* SEC says ETF would not lead to metal shortage
* Regulator upholds decision to approve JPM fund
By Josephine Mason
NEW YORK, March 26 The U.S. Securities and
Exchange Commission has again rebuffed claims by copper
fabricators that JPMorgan Chase & Co's planned exchange
traded fund backed by physical copper would tighten supplies of
metal used in plumbing and wiring.
In a filing dated March 28 and posted on the SEC website on
Friday, the regulator upheld its Dec. 14 decision to approve the
controversial fund, rejecting concerns among copper users that
the fund would distort supply and inflate prices.
Industrial users fear the funds would cut off supplies of
copper, used in wiring and plumbing, and boost prices since they
will use physical copper cathode as collateral against shares of
the fund, effectively removing a chunk of metal from the market.
There is no new evidence to suggest that the JPM XF Physical
Copper Trust would lead to a scarcity of particular grades or
brands of copper, the SEC said.
"The commission does not believe that ... as a result of the
trust, it is much more likely that brand-sensitive end-users of
copper will not be able to obtain their desired brands of copper
at their desired locations," the filing said.
The latest missive came after a last-ditch effort by a
consortium of copper users to get the SEC to reverse its
decision.
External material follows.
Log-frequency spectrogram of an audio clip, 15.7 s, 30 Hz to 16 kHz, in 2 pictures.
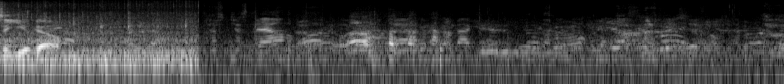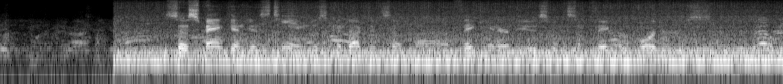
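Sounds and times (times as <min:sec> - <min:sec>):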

Their attorney Robert Bernstein with law firm Eaton &
Van Winkle LLP asked the regulator in a letter dated Jan. 9 to
block the fund.
Last month, two firms from the group, Southwire Co and
Encore Wire Corp, said they were preparing to fight the
ruling in the U.S. Court of Appeals.
The consortium, which represents half the annual copper
demand of the United States, has also opposed another, similar
fund, the iShares Copper Trust, planned by BlackRock Inc
. The SEC gave its seal of approval for that product last
This week's filing also rejected concerns raised in the
January letter that long lines in some warehouses would delay
investors getting their metal if they redeemed their shares in
the trust for physical material.
The SEC said it expected that metal would be transferred to
the relevant investor's account within three days of redemption,
which it did not consider to be a "significant" delay.
It remained unclear when JPM may launch the fund after two
years of work to get the approval in December.
JPMorgan and BlackRock have said fears about rising prices
and supply squeezes are unfounded because the funds would be
miniscule compared with the 20-million-tonne global market.